What Is Your Objective?

My favorite question for years has been, “What are you trying to accomplish?” Our clients frequently begin asking about new work with questions like, “How do I get a report out of the software that shows profit by job?” Or, “Does the software support barcode?”
I’ve learned to ask my question, “What are you trying to accomplish?” Sometimes the answer is simple, “I want to know whether I made money on that last installation we just finished.” Sometimes the answer is in a completely different direction, “I noticed that we lost money last month. I was trying to figure out why.” In that case, the answer might be on the Job Profitability Report (or whatever it’s called), but the answer might also be somewhere else.
Also, the question, “Does the software support barcode?” could be going in one of a hundred different directions. A few examples: “We’re getting a lot of returns, I want to have the packing staff scan out product before packing it.” Or, “Inventory is wrong, I think warehouse employees are entering the wrong part numbers in the system. I want to use scanners to make sure the product IDs are correct.”
In both of these cases, answering just the question asked may point in the right direction, or the client may find themselves barking up the wrong software tree.
More and more of the jobs being created today are in positions that require some business knowledge as well as technical knowledge. Being a CPA, knowing something about the technology (Windows, Linux, etc.), and being able to write code has been a big advantage to me in understanding the right questions to ask to help our clients.

Just Because It Works Doesn’t Mean It’s Right.

When I was in college, Computer Science was a Major in Math with a concentration in Computer Science. There were two introductory, lower-division computer science classes. After that, everything else was a 4000-level “Topics” class. They offered the standard fare for these days: compiler design, operating system design, system development methodologies, programming languages, etc.
The first one of these classes I took was (effectively) a class in Pascal, the popular teaching language of the day. The assignments were pretty simple, and often mathematical. I remember doing a fibonacci series, numerical integration, input processing, etc. One of the early programs the professor graded came back with some surprising grades for some of the students. They raised their hands. “Professor,” they said, “I got the same answer you did, but you gave me a C- on the program. The program works, how come I got a C?”
I then got one of the best lessons of my IT career.

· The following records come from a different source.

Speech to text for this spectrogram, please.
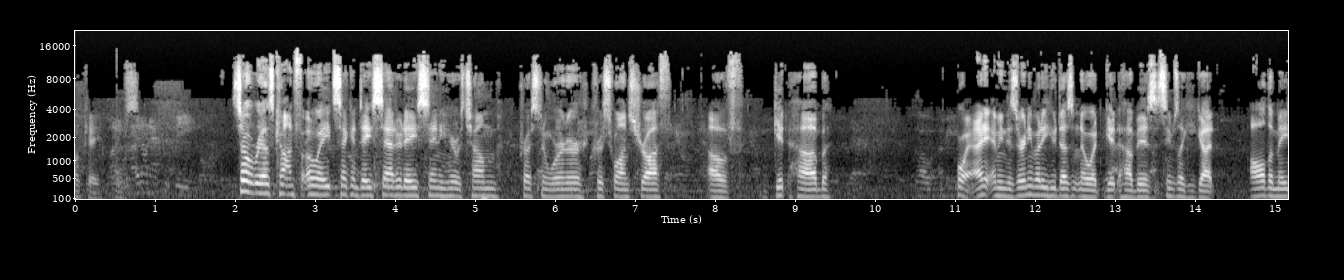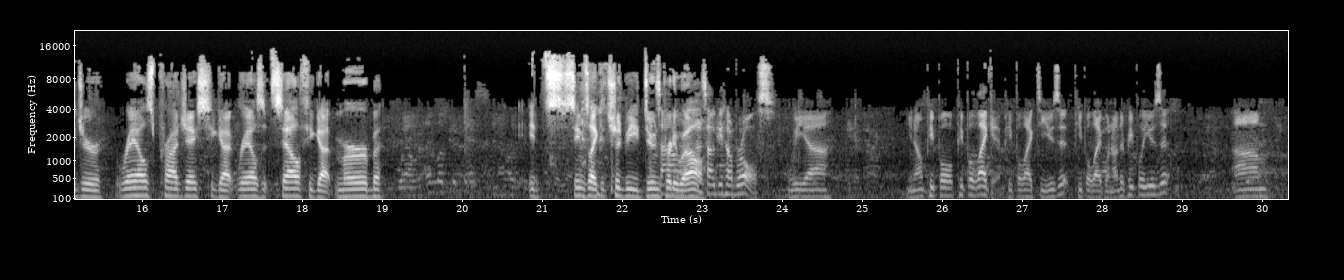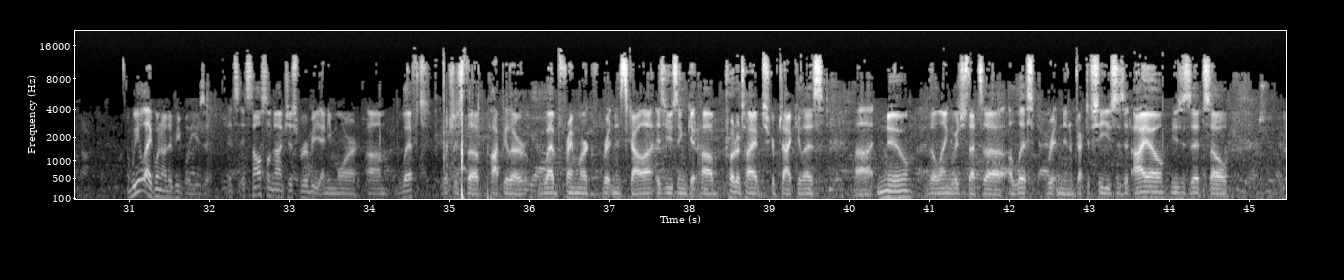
Okay. Thanks. So RailsConf 08, second day Saturday, standing here with Tom Preston Werner, Chris Wanstrath of GitHub. Boy, I, I mean, is there anybody who doesn't know what GitHub is? It seems like you got all the major Rails projects. You got Rails itself. You got Merb. It seems like it should be doing That's pretty how- well. That's how GitHub rolls. We, uh, you know, people people like it. People like to use it. People like when other people use it. Um, we like when other people use it. It's, it's also not just Ruby anymore. Um, Lift, which is the popular web framework written in Scala, is using GitHub. Prototype, Scriptaculous, uh, Nu, the language that's a, a Lisp written in Objective C, uses it. IO uses it. So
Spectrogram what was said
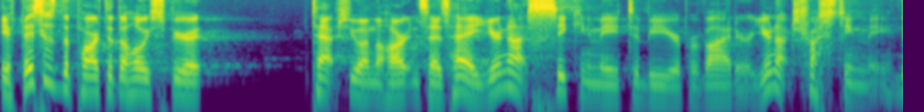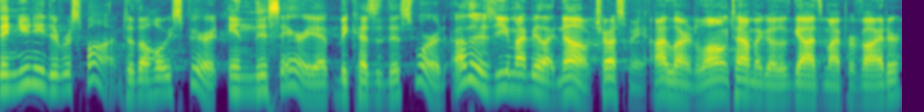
If this is the part that the Holy Spirit taps you on the heart and says, Hey, you're not seeking me to be your provider, you're not trusting me, then you need to respond to the Holy Spirit in this area because of this word. Others, you might be like, No, trust me, I learned a long time ago that God's my provider,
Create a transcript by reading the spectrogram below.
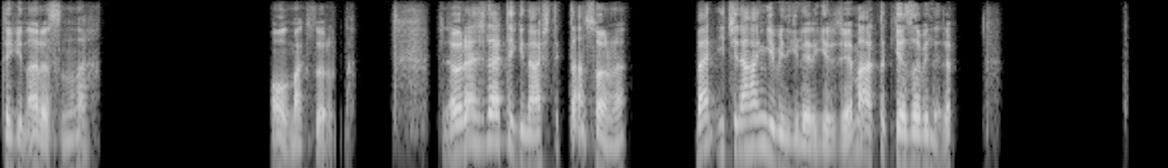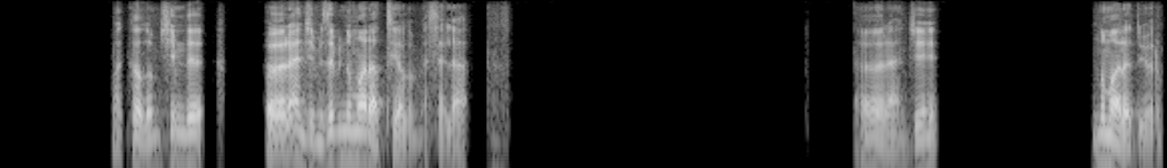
tagin arasında olmak zorunda. Şimdi öğrenciler tagini açtıktan sonra ben içine hangi bilgileri gireceğimi artık yazabilirim. Bakalım şimdi öğrencimize bir numara atayalım mesela. Öğrenci numara diyorum.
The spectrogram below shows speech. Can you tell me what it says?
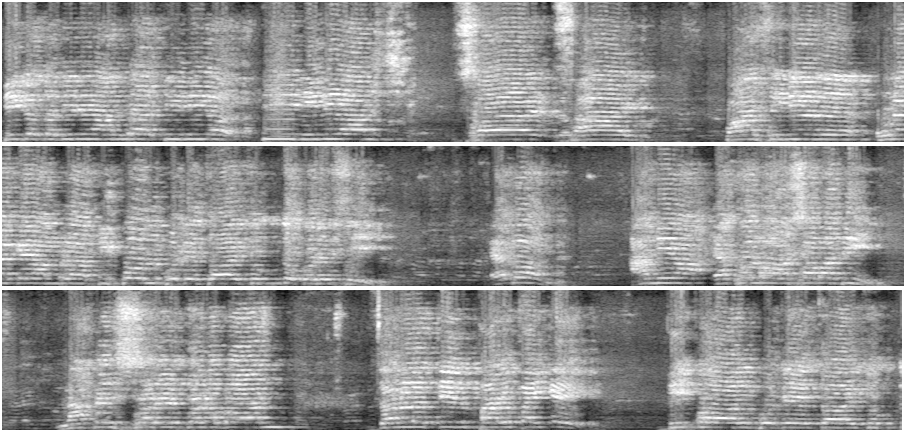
বিগত দিনে আমরা তিন তিন ইউনিয়ন ছয়, সাত, পাঁচ ইউনিয়নে ওনাকে আমরা বিপুল ভোটে জয়যুক্ত করেছি এবং আমি এখনও আশাবাদী নাটেশ্বরের জনগণ জনলতিন ফারুক ভাইকে বিপুল ভোটে জয়যুক্ত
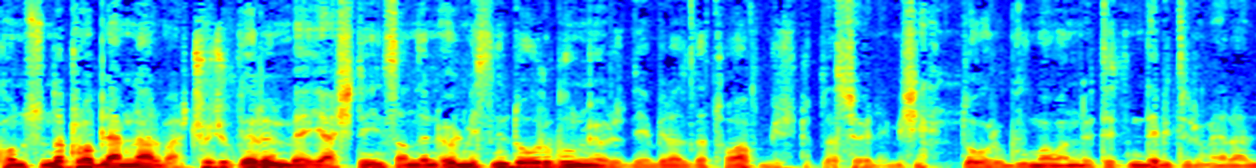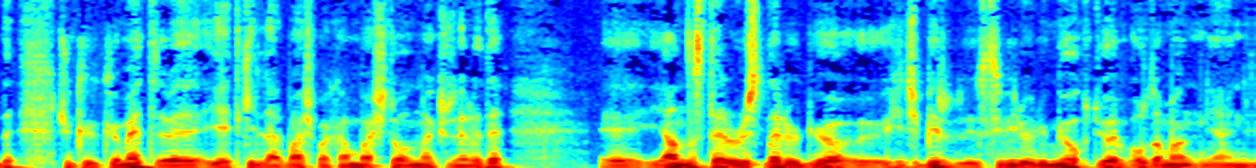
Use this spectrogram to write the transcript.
konusunda problemler var. Çocukların ve yaşlı insanların ölmesini doğru bulmuyoruz diye biraz da tuhaf bir üslupla söylemiş. doğru bulmamanın ötesinde bir durum herhalde. Çünkü hükümet ve yetkililer başbakan başta olmak üzere de e, yalnız teröristler ölüyor. E, hiçbir sivil ölüm yok diyor. O zaman yani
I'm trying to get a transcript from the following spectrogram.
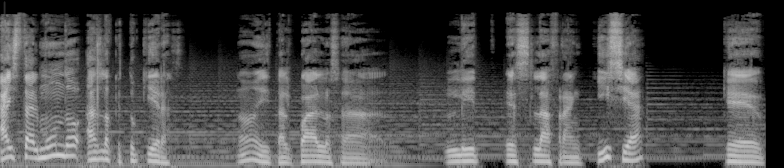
ahí está el mundo, haz lo que tú quieras, ¿no? Y tal cual, o sea, Lit es la franquicia que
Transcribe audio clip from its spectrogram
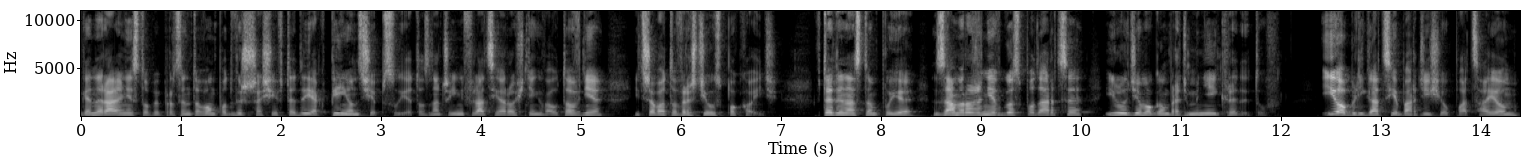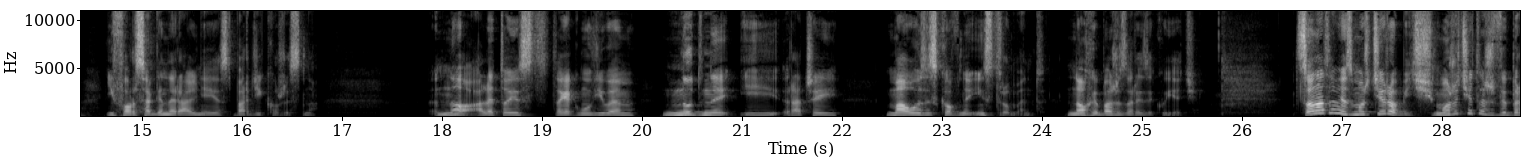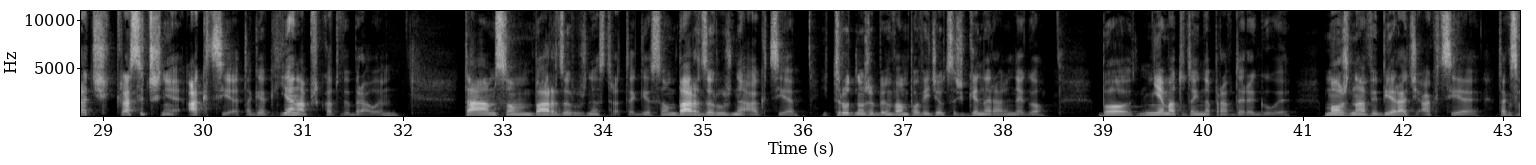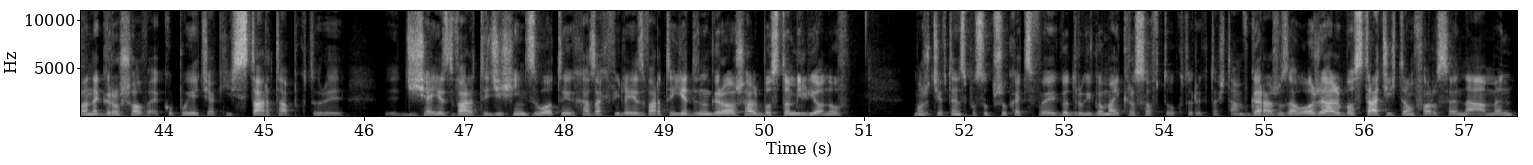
Generalnie stopę procentową podwyższa się wtedy, jak pieniądz się psuje, to znaczy inflacja rośnie gwałtownie i trzeba to wreszcie uspokoić. Wtedy następuje zamrożenie w gospodarce i ludzie mogą brać mniej kredytów. I obligacje bardziej się opłacają, i forsa generalnie jest bardziej korzystna. No, ale to jest, tak jak mówiłem, nudny i raczej mało zyskowny instrument. No, chyba że zaryzykujecie. Co natomiast możecie robić? Możecie też wybrać klasycznie akcje, tak jak ja na przykład wybrałem. Tam są bardzo różne strategie, są bardzo różne akcje i trudno, żebym wam powiedział coś generalnego, bo nie ma tutaj naprawdę reguły. Można wybierać akcje tak zwane groszowe. Kupujecie jakiś startup, który dzisiaj jest warty 10 zł, a za chwilę jest warty 1 grosz albo 100 milionów. Możecie w ten sposób szukać swojego drugiego Microsoftu, który ktoś tam w garażu założy, albo stracić tą forsę na amen.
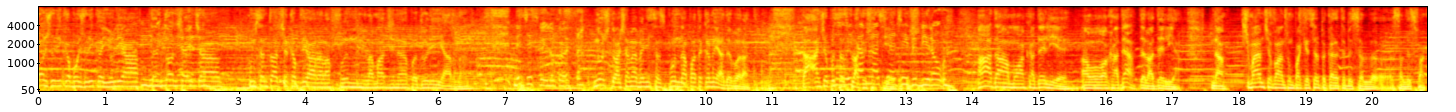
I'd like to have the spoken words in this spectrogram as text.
Bonjurică, bonjurică, Iulia, te întorci aici cum se întoarce căprioara la fân, la marginea pădurii iarnă. De ce spui lucrul ăsta? Nu știu, așa mi-a venit să spun, dar poate că nu e adevărat. Dar a început Mă să-ți uitam placă la și ție. ceea ce e pe birou. A, da, am o acadelie Am o acadea de la Delia Da, și mai am ceva într-un pachetel Pe care trebuie să-l, să-l desfac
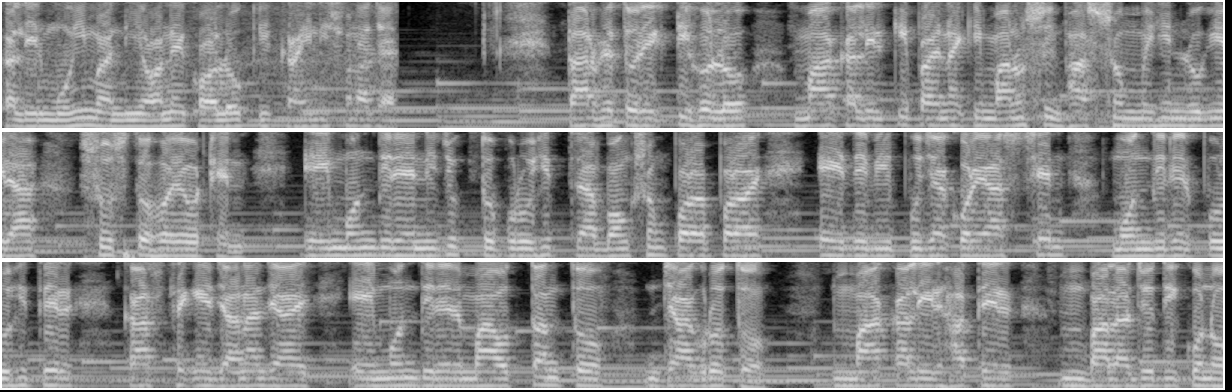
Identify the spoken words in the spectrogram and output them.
কালীর মহিমা নিয়ে অনেক অলৌকিক কাহিনী শোনা যায়। তার ভেতর একটি হলো, মা কালীর কৃপায় নাকি মানসিক ভারসাম্যহীন রোগীরা সুস্থ হয়ে ওঠেন। এই মন্দিরে নিযুক্ত পুরোহিতরা বংশ পরম্পরায় এই দেবীর পূজা করে আসছেন। মন্দিরের পুরোহিতের কাছ থেকে জানা যায়, এই মন্দিরের মা অত্যন্ত জাগ্রত। মা কালীর হাতের বালা যদি কোনো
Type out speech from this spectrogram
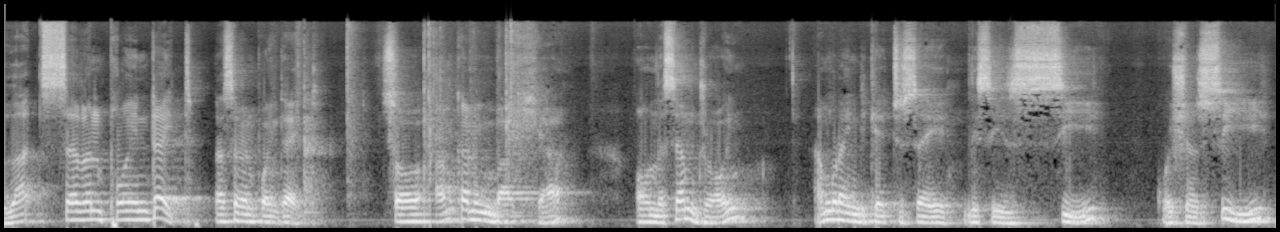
that's 7.8. That's 7.8. So I'm coming back here on the same drawing. I'm going to indicate to say this is C, question C,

The professor sat down on the desk and looked slowly across the class. “Here’s something you need to learn now,” he said. “Just because it works doesn’t mean it’s right!”
In IT, we should have more significant standards than just working. Is it maintainable? Is it simple? Is it profitable? Does it make sense? Is it stable? Is it scalable if it needs to be?
Too many solutions I see today just “work.” We need to get past that to get real benefit from our IT.